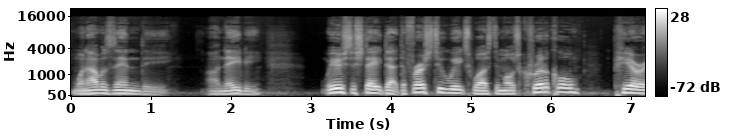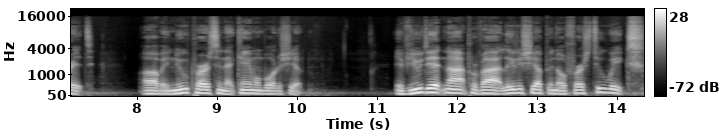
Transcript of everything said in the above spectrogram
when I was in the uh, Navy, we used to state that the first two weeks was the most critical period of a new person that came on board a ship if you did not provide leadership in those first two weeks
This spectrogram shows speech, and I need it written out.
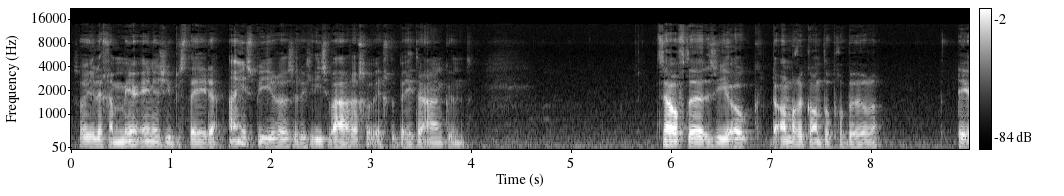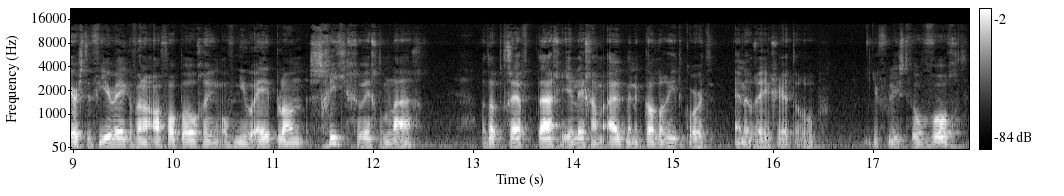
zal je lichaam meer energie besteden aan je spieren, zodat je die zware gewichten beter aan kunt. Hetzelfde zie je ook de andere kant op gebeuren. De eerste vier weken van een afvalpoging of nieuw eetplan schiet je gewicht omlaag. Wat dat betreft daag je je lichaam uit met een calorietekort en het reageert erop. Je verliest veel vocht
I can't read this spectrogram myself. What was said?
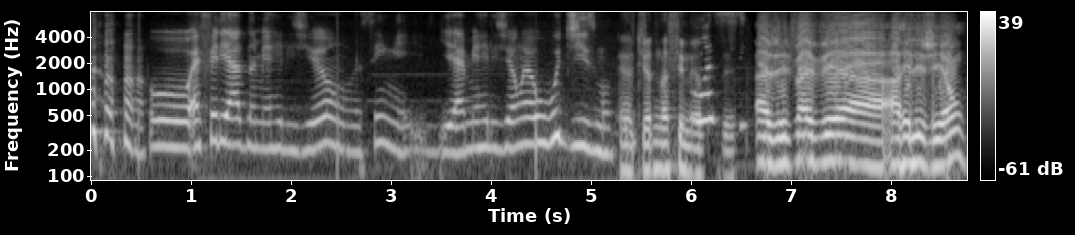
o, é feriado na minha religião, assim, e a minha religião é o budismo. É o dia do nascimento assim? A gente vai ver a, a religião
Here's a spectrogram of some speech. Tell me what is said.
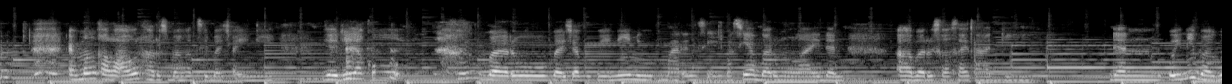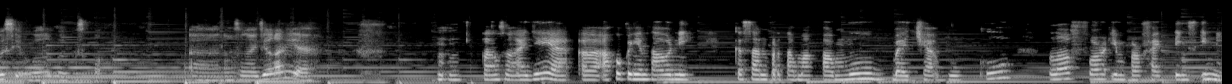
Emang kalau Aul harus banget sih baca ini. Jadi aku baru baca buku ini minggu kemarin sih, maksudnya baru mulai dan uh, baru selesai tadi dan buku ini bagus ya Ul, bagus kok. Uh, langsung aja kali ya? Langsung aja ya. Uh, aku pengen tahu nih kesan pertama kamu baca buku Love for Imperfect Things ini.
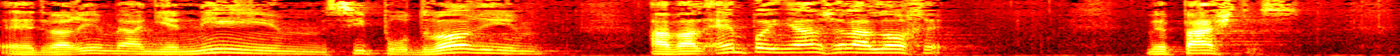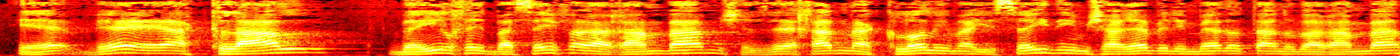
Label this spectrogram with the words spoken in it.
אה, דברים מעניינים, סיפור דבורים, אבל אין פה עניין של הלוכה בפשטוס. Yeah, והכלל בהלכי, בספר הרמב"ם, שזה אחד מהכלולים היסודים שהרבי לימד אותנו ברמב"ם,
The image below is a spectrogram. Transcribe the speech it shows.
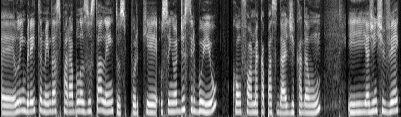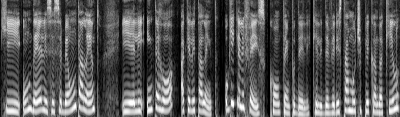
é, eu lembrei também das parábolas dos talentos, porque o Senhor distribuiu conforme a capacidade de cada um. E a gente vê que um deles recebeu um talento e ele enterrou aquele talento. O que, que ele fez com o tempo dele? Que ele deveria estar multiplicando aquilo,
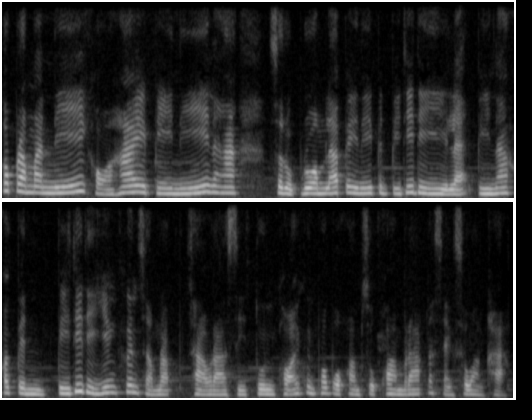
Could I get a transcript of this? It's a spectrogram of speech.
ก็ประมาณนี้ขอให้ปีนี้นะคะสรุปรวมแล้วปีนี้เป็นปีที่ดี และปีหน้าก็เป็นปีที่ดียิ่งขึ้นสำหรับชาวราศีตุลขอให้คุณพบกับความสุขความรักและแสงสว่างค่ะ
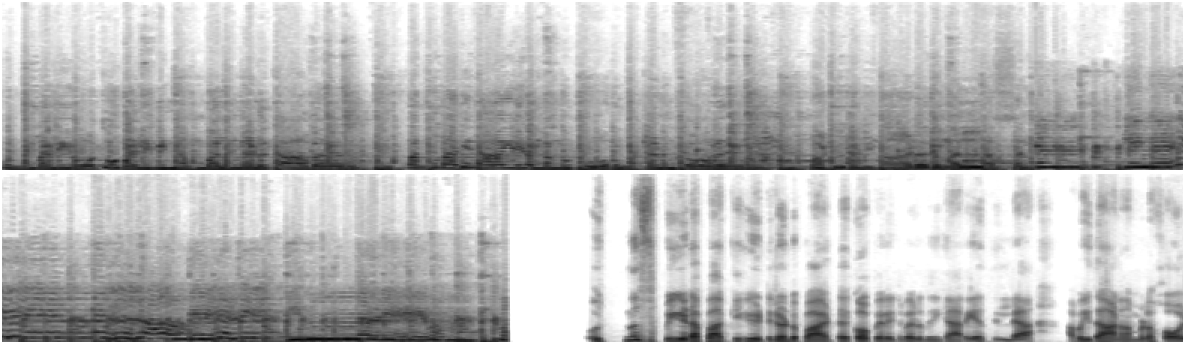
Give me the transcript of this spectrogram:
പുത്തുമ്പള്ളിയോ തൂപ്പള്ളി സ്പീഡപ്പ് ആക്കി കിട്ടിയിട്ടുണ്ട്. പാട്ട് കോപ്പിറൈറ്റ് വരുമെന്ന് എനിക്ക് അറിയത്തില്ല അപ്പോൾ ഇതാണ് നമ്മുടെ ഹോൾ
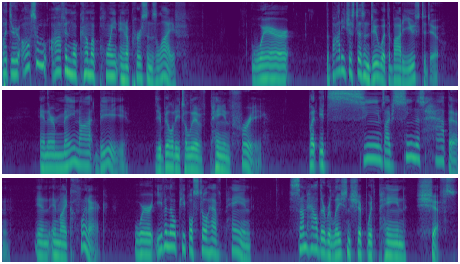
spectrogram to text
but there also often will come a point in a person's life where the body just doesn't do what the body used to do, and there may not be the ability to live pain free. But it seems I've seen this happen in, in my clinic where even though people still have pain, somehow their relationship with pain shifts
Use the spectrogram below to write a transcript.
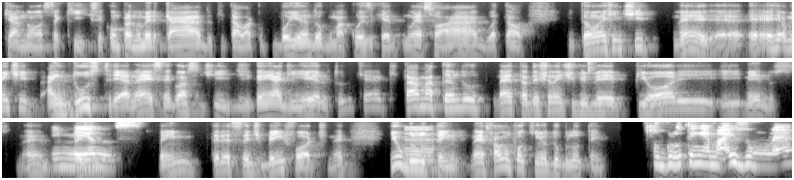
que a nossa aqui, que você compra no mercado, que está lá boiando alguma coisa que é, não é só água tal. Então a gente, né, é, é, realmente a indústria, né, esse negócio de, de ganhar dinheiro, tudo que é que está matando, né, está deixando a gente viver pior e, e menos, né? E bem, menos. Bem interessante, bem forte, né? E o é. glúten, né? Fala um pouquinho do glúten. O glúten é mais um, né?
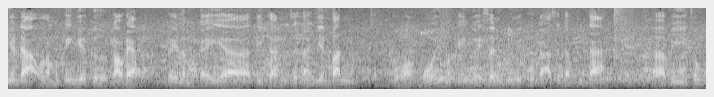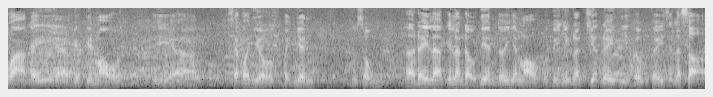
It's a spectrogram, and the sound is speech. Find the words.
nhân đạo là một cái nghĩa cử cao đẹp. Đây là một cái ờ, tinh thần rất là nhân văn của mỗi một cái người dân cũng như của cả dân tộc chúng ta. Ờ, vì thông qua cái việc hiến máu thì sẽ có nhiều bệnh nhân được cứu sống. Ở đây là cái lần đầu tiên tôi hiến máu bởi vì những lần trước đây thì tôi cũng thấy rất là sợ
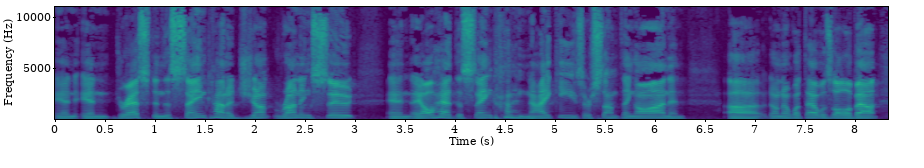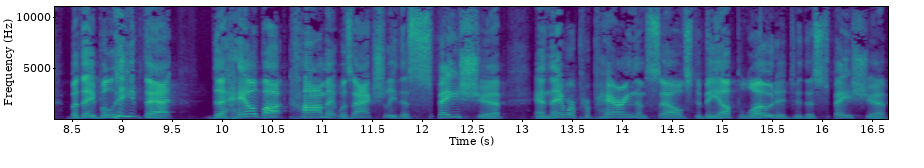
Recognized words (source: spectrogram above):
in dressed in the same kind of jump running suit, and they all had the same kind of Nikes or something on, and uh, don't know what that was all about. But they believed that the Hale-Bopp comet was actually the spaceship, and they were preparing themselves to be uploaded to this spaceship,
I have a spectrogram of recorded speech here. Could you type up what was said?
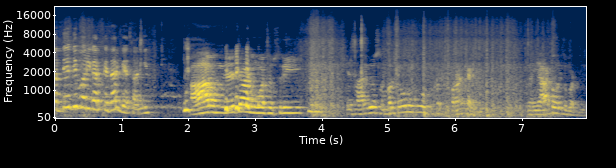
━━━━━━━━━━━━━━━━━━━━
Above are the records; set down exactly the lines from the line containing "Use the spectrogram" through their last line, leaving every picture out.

Use the spectrogram below to write a transcript.
que a nossa aqui, que você compra no mercado, que está lá boiando alguma coisa que é, não é só água tal. Então a gente, né, é, é, realmente a indústria, né, esse negócio de, de ganhar dinheiro, tudo que é que está matando, né, está deixando a gente viver pior e, e menos, né? E bem, menos. Bem interessante, bem forte, né? E o é. glúten, né? Fala um pouquinho do glúten. O glúten é mais um, né?
It's a spectrogram, and the sound is speech. Find the words.
nhân đạo là một cái nghĩa cử cao đẹp. Đây là một cái ờ, tinh thần rất là nhân văn của mỗi một cái người dân cũng như của cả dân tộc chúng ta. Ờ, vì thông qua cái việc hiến máu thì sẽ có nhiều bệnh nhân được cứu sống. Ở đây là cái lần đầu tiên tôi hiến máu bởi vì những lần trước đây thì tôi cũng thấy rất là sợ
Recognized words (source: spectrogram above):
in dressed in the same kind of jump running suit, and they all had the same kind of Nikes or something on, and uh, don't know what that was all about. But they believed that the Hale-Bopp comet was actually the spaceship, and they were preparing themselves to be uploaded to this spaceship,
I have a spectrogram of recorded speech here. Could you type up what was said?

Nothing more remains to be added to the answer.